• _THE PROBLEM_
Retype word for word the line containing "Mel spectrogram. What language is this?" and each line that follows it in the records below, through the last one, with no pictures.

• _EXERCISE DATA_
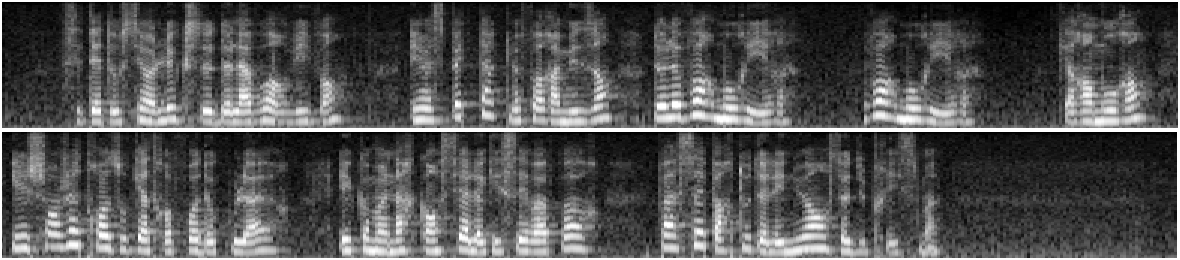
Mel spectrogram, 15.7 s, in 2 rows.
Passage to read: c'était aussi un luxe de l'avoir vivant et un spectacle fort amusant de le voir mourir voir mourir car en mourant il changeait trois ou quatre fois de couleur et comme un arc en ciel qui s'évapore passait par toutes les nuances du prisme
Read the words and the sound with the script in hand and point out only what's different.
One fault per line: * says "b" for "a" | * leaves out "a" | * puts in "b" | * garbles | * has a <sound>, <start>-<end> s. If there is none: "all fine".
all fine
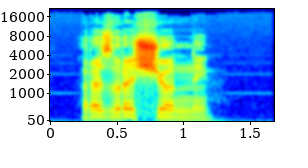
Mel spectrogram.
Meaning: past passive perfective participle of разврати́ть (razvratítʹ)
- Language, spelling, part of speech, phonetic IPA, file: Russian, развращённый, verb, [rəzvrɐˈɕːɵnːɨj], Ru-развращённый.ogg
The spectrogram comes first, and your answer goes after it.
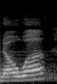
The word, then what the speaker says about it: Nova: in latin are pronounced as w's so we're pronouncing fashion nova wrong it should actually be fashion noah which means new fashion but that little tidbit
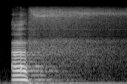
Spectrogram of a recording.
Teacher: sakata huruf pertama Fa Coba kita sukunkan nanti terasa anginnya AF maka bunyi F itu adalah Hamas suara ada angin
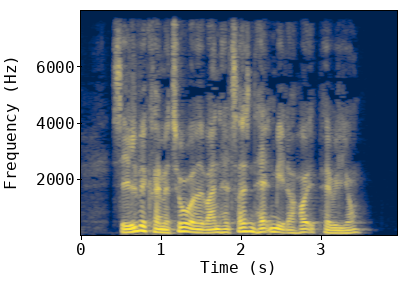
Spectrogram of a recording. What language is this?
Danish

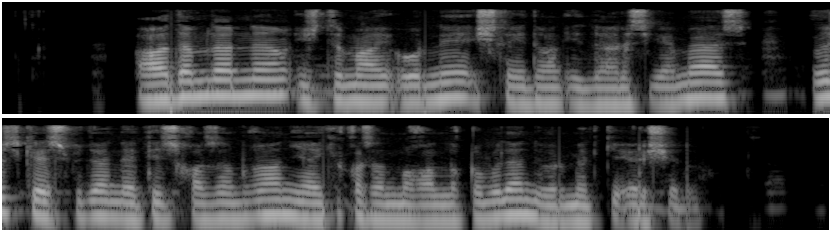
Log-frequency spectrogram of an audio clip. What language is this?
Uyghur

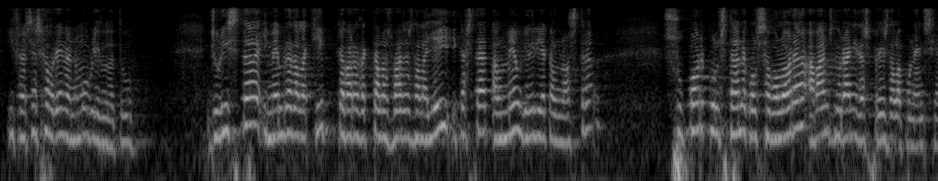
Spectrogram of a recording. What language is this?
Catalan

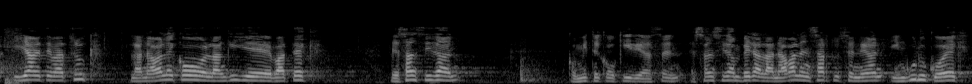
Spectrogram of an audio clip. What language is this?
Basque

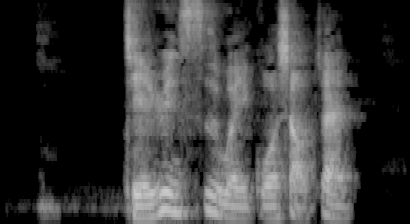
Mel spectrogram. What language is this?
Chinese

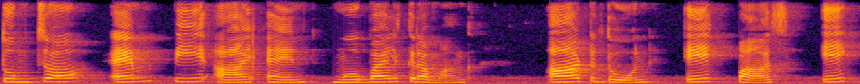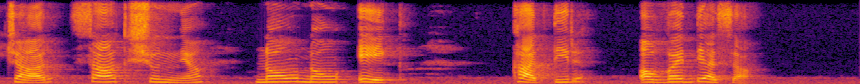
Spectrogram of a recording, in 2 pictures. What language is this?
Konkani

• _TASK OUTPUT_
Mel spectrogram. What language is this?
Chinese

Spectrogram of a recording, in 2 pictures. What language is this?
Konkani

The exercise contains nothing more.